Wona Bae & Charlie Lawler
September 29 - November 5, 2023
Throughout most of human existence, we have lived in a complex web of relationships with all other species in addition to the air, water, and soil - an eco-centric view. We have recognised our reliance on the world around us. However, in the past couple of hundred years, this perspective has shifted. We have created a world that revolves around us, for us - an anthropocentric view.
Artists Wona Bae (South Korea) and Charlie Lawler (Australia) have added another chapter to their long career of poetic and conceptual installations that articulate the many connections between nature and the human condition.
In botany, there's a survival strategy plants use called serotiny, which simply means ‘Later’. In the Australian bush, this is exhibited by plants that retain their seeds until release is triggered by the heat of fire.
Testament to the resilience of nature, and in homage to the humble seed, one of the great innovators of the environmental world. For ‘Late’, the artists reimagine a serotinous seed-like form. Mapped within its charred spiked structure are climate data points relating to the Gosper’s Mountain mega-fire that raged for 79 days on Sydney’s northern fringe from late October 2019 to January 2020.

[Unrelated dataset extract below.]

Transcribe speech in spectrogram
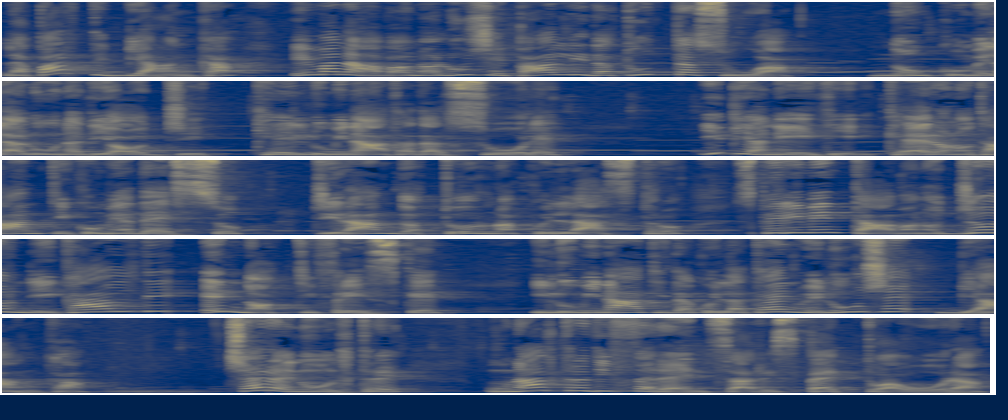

The humbling magnitude of Australia’s black summer bushfires serves as a reminder of how these natural systems, which have slowly adapted over millennia, stand in stark contrast to the ongoing human-induced climate emergency and the effects of decades of stalled action on climate change.
Responding to Passage's unique gallery setting, the scale and positioning of the work creates a deliberate tension with the flow of the room. Like the elephant in the room, partially obstructing the entrance, 'Late' challenges the viewer to navigate their way around the work, both metaphorically and physically.

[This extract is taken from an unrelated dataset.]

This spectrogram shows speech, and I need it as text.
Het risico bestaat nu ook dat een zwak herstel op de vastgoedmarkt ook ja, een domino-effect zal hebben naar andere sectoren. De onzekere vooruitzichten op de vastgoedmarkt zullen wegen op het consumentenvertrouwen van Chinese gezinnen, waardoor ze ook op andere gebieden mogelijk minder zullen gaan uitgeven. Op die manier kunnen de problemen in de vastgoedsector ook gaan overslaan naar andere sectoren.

Images by Document Photography
About The Artists
Artists Wona Bae (South Korea) and Charlie Lawler (Australia) are a collaborative duo based in Melbourne, known internationally for their installations and sculptures that navigate the visceral and symbiotic connections between people and nature.
Their installations are often site-specific and create a dialogue with the surrounding architecture or space. Their artworks deconstruct and distort familiar natural forms and present new landscapes to be considered and explored. Bae and Lawler present the natural world as active and central in an era of polarisation, inequality, inaction and apathy. Their work combines installation, sculpture, relief, sound, and photographs documenting ephemeral interventions.
The artist duo have exhibited extensively internationally and within Australia such as Gujung Art Centre, South Korea, See You Soon Gallery, Tokyo, The National, AGNSW, Sydney, Heide and NGV, Melbourne.